It is essential you check in advance of departure of any changes to the trail such as closures or diversion and let someone know of your proposed route.

Be Considerate of Others

There are a number of popular visitor hotspots along the trail which are particularly busy during the summer months and school holidays. Please be patient with others and considerate when parking – have a think about using public transport and shuttle services where you can to reduce congestion. We encourage you to arrive early at sites such as Slieve League and the Giant’s Causeway for the best IAT Ulster-Ireland experience during peak seasons we recommend exploring locations off the tourist trail (or as we like to call them the ‘hidden hotspots’).

Check out WalkNI’s top tips on staying on the Right Side of Outside when it comes to parking:

Respect Farm Animals and Wildlife

One of the special things about the IAT Ulster-Ireland is that it takes your through open countryside and coastal environments. You are sure to encounter lots of sheep!! and perhaps the odd jellyfish or seal along the shoreline. As you explore this trail please respect any signage on gates and leave gates the way you found them (if the gate is open leave it open, if it is closed close it behind you). Dogs are only permitted on some sections of the trail and must be kept on a lead and under control – this is particularly important in sections where livestock may be present.

Check out WalkNI’s top tips on protecting your dog in order to protect wildlife and say on the Right Side of Outside:

Travel and Camp on Durable Ground

Wild camping is only permitted in designated areas along the IAT Ulster-Ireland. Please check regulations around wild camping and check availability at campsites before you visit. This is particularly important during peak times such as the summer month when sites may be booked to capacity. There are lots of campsite options along the trail located on or next to the trail so transport will not be required however, please check with your accommodation provider to see if they provider walker pick up and drop off should you need a lift.

When you are out exploring please try to stick to the paths and avoid carving your own trail which risks eroding the nature and habitats that border the trail.

Leave What You Find

There is a wealth of Flora and Fauna, fossils and historic points of interest along the IAT Ulster-Ireland. We encourage you to take a picture of the things you like but avoid picking or bringing anything home (a picture lasts longer!). This keeps the beauty you have witnessed there for the next walker exploring the trail. We like to think of it this way; if we all took a fossil from the beach there wouldn’t be many left!!

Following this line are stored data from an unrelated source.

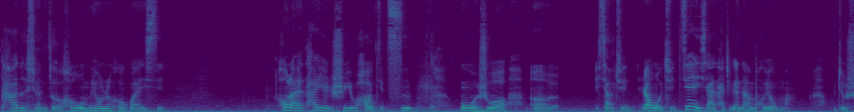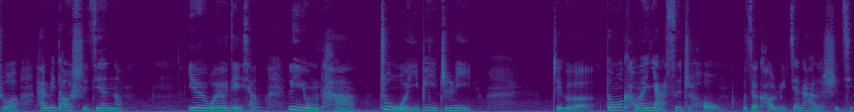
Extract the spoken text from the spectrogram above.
他的选择和我没有任何关系。后来他也是有好几次跟我说，呃，想去让我去见一下他这个男朋友嘛，我就说还没到时间呢。因为我有点想利用他助我一臂之力，这个等我考完雅思之后，我再考虑见他的事情，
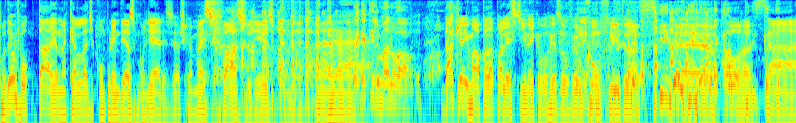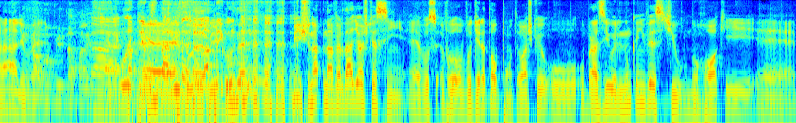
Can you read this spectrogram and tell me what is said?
Podemos voltar naquela lá de compreender as mulheres? Eu acho que é mais fácil de responder. É... Pega aquele manual. Dá aquele mapa da Palestina aí que eu vou resolver o conflito lá. Síria, é, né? aquela porra, caralho, velho. Da Palestina. Ah, pergunta, é, lá pergunta. Bicho, na, na, verdade eu acho que assim, é, vou, vou, vou, direto ao ponto. Eu acho que o, o Brasil ele nunca investiu no rock, é,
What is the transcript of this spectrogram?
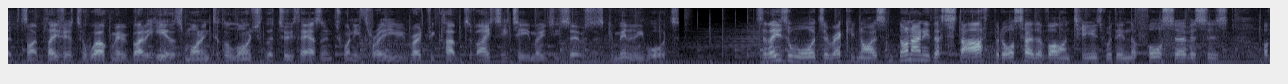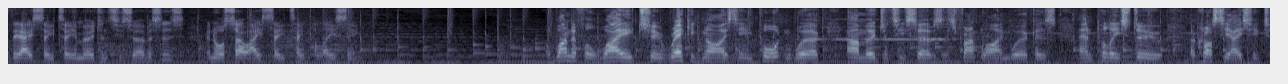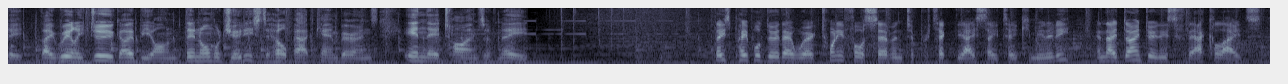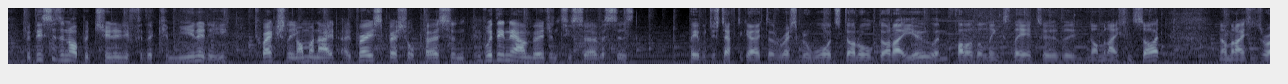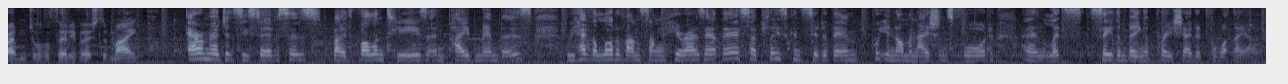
It's my pleasure to welcome everybody here this morning to the launch of the 2023 Rotary Clubs of ACT Emergency Services Community Awards. So these awards are recognised not only the staff but also the volunteers within the four services of the ACT Emergency Services and also ACT Policing wonderful way to recognise the important work our emergency services frontline workers and police do across the ACT. They really do go beyond their normal duties to help out Canberrans in their times of need. These people do their work 24-7 to protect the ACT community and they don't do this for the accolades. But this is an opportunity for the community to actually nominate a very special person within our emergency services. People just have to go to rescueawards.org.au and follow the links there to the nomination site. Nominations are open until the 31st of May. Our emergency services, both volunteers and paid members, we have a lot of unsung heroes out there, so please consider them, put your nominations forward and let's see them being appreciated for what they are.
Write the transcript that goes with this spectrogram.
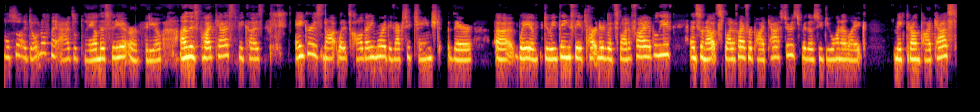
Also, I don't know if my ads will play on this video or video on this podcast because Anchor is not what it's called anymore. They've actually changed their uh, way of doing things. They've partnered with Spotify, I believe, and so now it's Spotify for podcasters for those who do want to like make their own podcast.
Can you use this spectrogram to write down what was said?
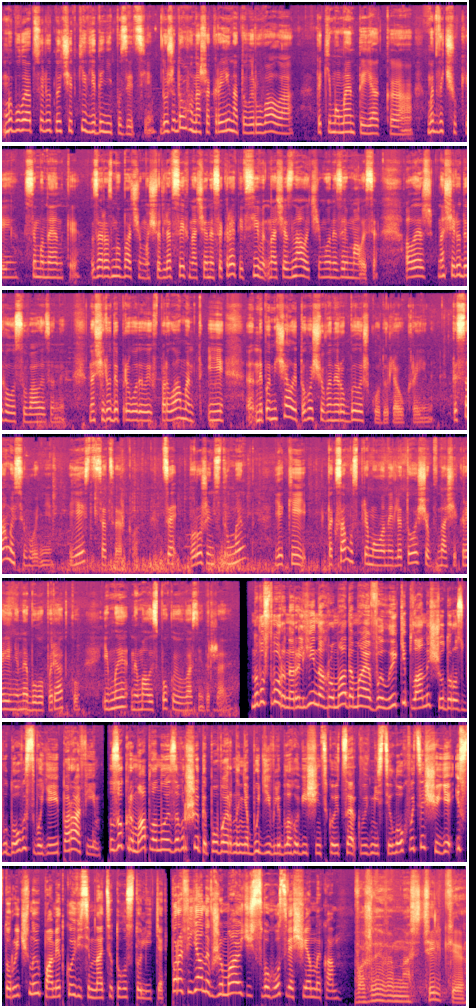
ми були абсолютно чіткі в єдиній позиції. Дуже довго наша країна толерувала такі моменти, як е, Медведчуки, Симоненки. Зараз ми бачимо, що для всіх, наче не секрет, і всі наче знали, чим вони займалися. Але ж наші люди голосували за них. Наші люди приводили їх в парламент і е, не помічали того, що вони робили шкоду для України. Те саме сьогодні є ця церква. Це ворожий інструмент, який так само спрямований для того, щоб в нашій країні не було порядку, і ми не мали спокою у власній державі. Новостворена релігійна громада має великі плани щодо розбудови своєї парафії. Зокрема, планує завершити повернення будівлі Благовіщенської церкви в місті Лохвиця, що є історичною пам'яткою XVIII століття. Парафіяни вже мають свого священника. Важливим настільки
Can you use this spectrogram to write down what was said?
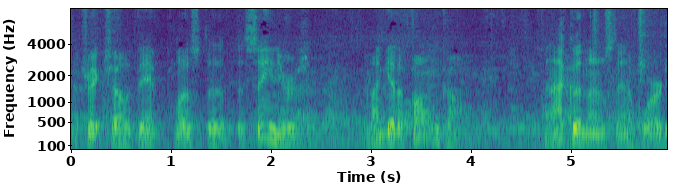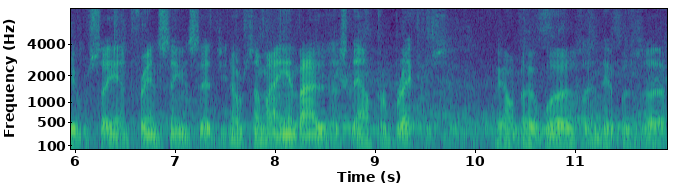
the trick shot event plus the, the seniors, and I get a phone call, and I couldn't understand a word he was saying. Francine said, "You know, somebody invited us down for breakfast." We don't know who it was, and it was uh,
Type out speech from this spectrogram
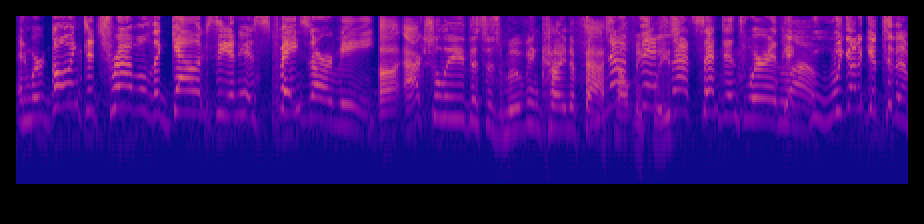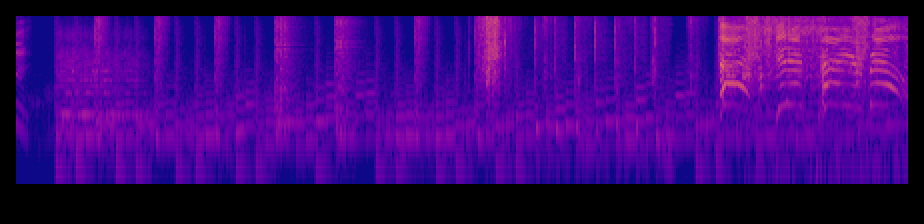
and we're going to travel the galaxy in his space RV. Uh, actually, this is moving kind of fast. now Help me, finish please. that sentence. We're in Okay, love. we gotta get to them. Hey, you didn't pay your bill!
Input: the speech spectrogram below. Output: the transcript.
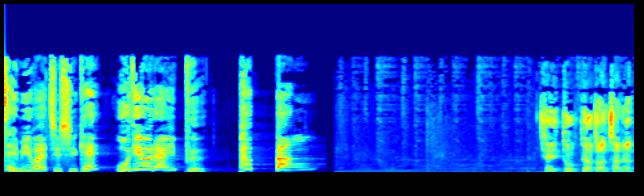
재미와 지식의 오디오 라이프 K2 흑표 전차는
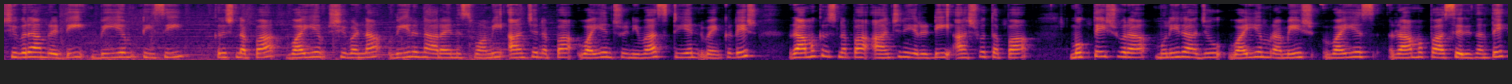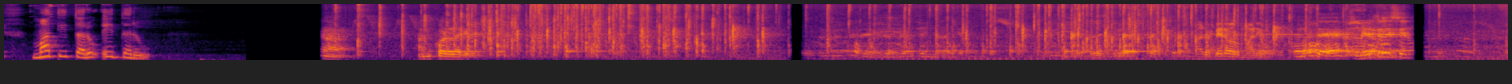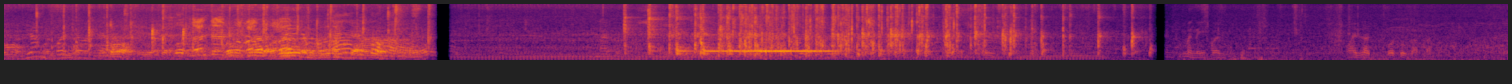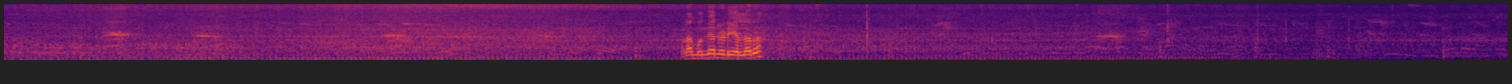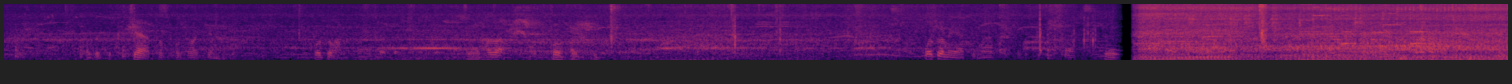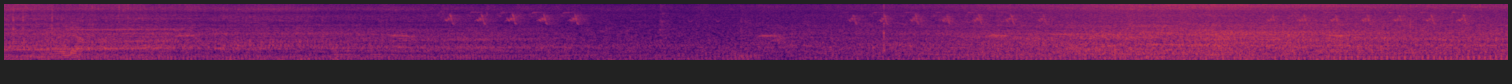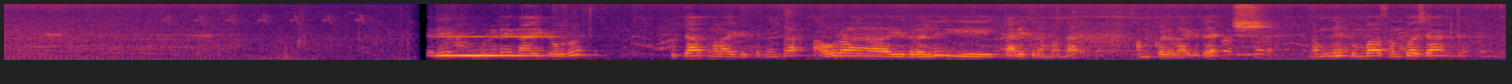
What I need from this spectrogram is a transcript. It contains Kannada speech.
Shivaram Reddy, BMTC Krishnappa, YM Shivanna, Veeranarayana Swamy, Anjanappa, YN Srinivas TN Venkatesh, Ramakrishnappa, Anjaneya Reddy, Ashwathappa Mukteshwara Muniraju YM Ramesh YS Ramappa ಸೇರಿದಂತೆ ಮತ್ತಿತರರು ಇದ್ದರು. ಮತ್ತೆ ಅಣ್ಣ ಮುಂದೆ ನೋಡಿ ಎಲ್ಲರೂ. ಹುತಾತ್ಮರಾಗಿರ್ತಕ್ಕಂಥ ಅವರ ಇದರಲ್ಲಿ ಈ ಕಾರ್ಯಕ್ರಮವನ್ನು ಹಮ್ಮಿಕೊಳ್ಳಲಾಗಿದೆ. ನಮಗೆ ತುಂಬ ಸಂತೋಷ.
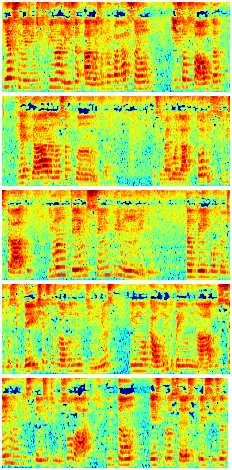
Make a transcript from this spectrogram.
E assim a gente finaliza a nossa propagação e só falta regar a nossa planta. Você vai molhar todo esse substrato e mantê-lo sempre úmido. Também é importante que você deixe essas novas mudinhas em um local muito bem iluminado, sem muita incidência de luz solar. Então, esse processo precisa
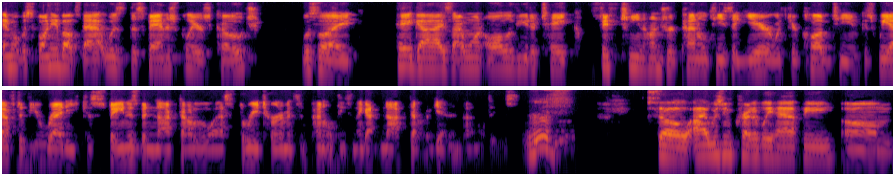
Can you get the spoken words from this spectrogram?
And what was funny about that was the Spanish players' coach was like, "Hey guys, I want all of you to take 1500 penalties a year with your club team because we have to be ready because Spain has been knocked out of the last 3 tournaments in penalties and they got knocked out again in penalties." So I was incredibly happy. Um,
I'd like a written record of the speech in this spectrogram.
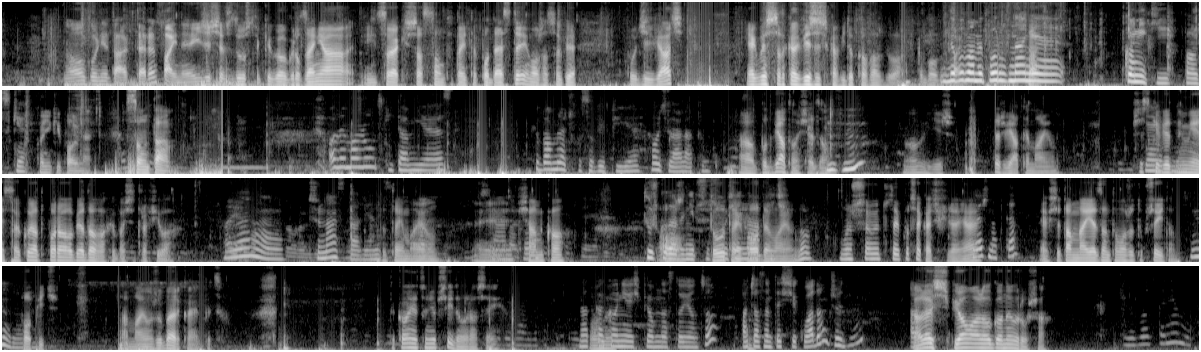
No ogólnie tak, teren fajny. Idzie się wzdłuż takiego ogrodzenia i co jakiś czas są tutaj te podesty i można sobie podziwiać. Jakby jeszcze taka wieżyczka widokowa była. To byłoby No bo fajnie. mamy porównanie koniki polskie. Koniki polne są tam. Ale malutki tam jest. Chyba mleczko sobie pije. Chodź Lala tu. A, pod wiatą siedzą. Mhm. No widzisz. Też wiatę mają. Wszystkie w Piękne. jednym miejscu. Akurat pora obiadowa chyba się trafiła. No, 13, więc Tutaj mają e, Sianko. sianko. tu szkoda, O, że nie przyszło Tutaj się wodę napić. mają. No, możemy tutaj poczekać chwilę, nie? Wiesz, Natka? Jak się tam najedzą, to może tu przyjdą No dobra. popić. Tam mają żuberka jakby co. Te konie tu nie przyjdą raczej. Natka, One- konie śpią na stojąco? A czasem też się kładą, czy... A- Ale śpią, ale ogonem rusza. No bo to nie mów.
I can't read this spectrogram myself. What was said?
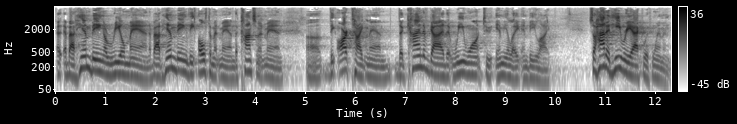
About Him being a real man, about Him being the ultimate man, the consummate man, uh, the archetype man, the kind of guy that we want to emulate and be like. So, how did he react with women?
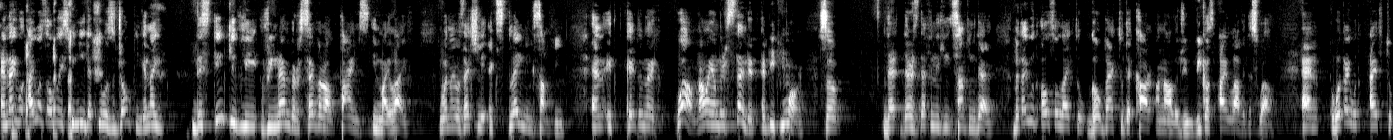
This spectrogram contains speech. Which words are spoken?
and I, I was always thinking that he was joking. And I distinctively remember several times in my life when I was actually explaining something. And it came to me like, wow, now I understand it a bit more. So there, there's definitely something there. But I would also like to go back to the car analogy because I love it as well. And what I would add to,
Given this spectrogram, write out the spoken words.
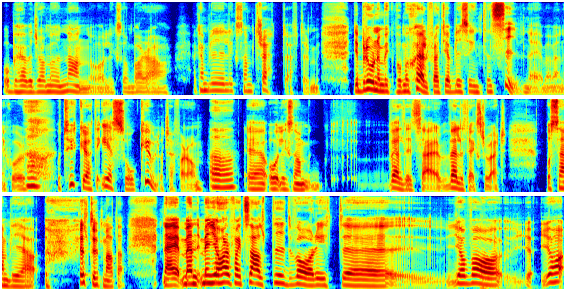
och behöver dra mig undan. Och liksom bara, jag kan bli liksom trött efter. Det beror nog mycket på mig själv, för att jag blir så intensiv när jag är med människor. Ja. Och tycker att det är så kul att träffa dem. ja, Eh, och liksom väldigt, så här, väldigt extrovert. Och sen blir jag helt utmattad. Nej, men, men jag har faktiskt alltid varit... Eh, jag var... Jag, jag,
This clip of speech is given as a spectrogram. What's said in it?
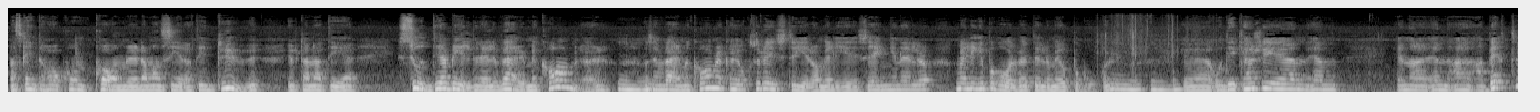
man ska inte ha kameror där man ser att det är du, utan att det är suddiga bilder eller värmekameror. Och sen värmekameror kan ju också registrera om jag ligger i sängen eller om jag ligger på golvet eller om jag är uppe och går. Eh, och det kanske är en, en, en, en, en, bättre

Dispose of Waste Properly

There are lots of places along the trail to stop for a tea break or lunch. This includes a number of service providers offering refreshments at popular visitor locations. Please use bins provided to dispose of your waste correctly. Where a bin may be full during peak seasons or no bins around, please bring your little home/ back to your accommodation for disposal (be prepared to pack out what you bring in!). We encourage you to think reusable and pack a reusable cup and waterbottle in your bag.

Check out WalkNI’s top tips on how to stay on the Right Side of Outside when it comes to guaranteeing your waste goes in the bin:

One form of waste you should also consider is if walking with your dog to pick up their waste. Check out WalkNI’s top tips on how to stay on the Right Side of Outside when it comes to picking up after your dog:

Minimise the Effects of Fire

Fires are not permitted along the 279-miles of the IAT Ulster-Ireland. Disposable BBQ’s should only be used in designated locations such as picnic sites and campsites.

Practicing a Leave No trace ethic in order to stay on the Right Side of Outside is very simple: Make it hard for others to see or hear you and leave no trace of your visit.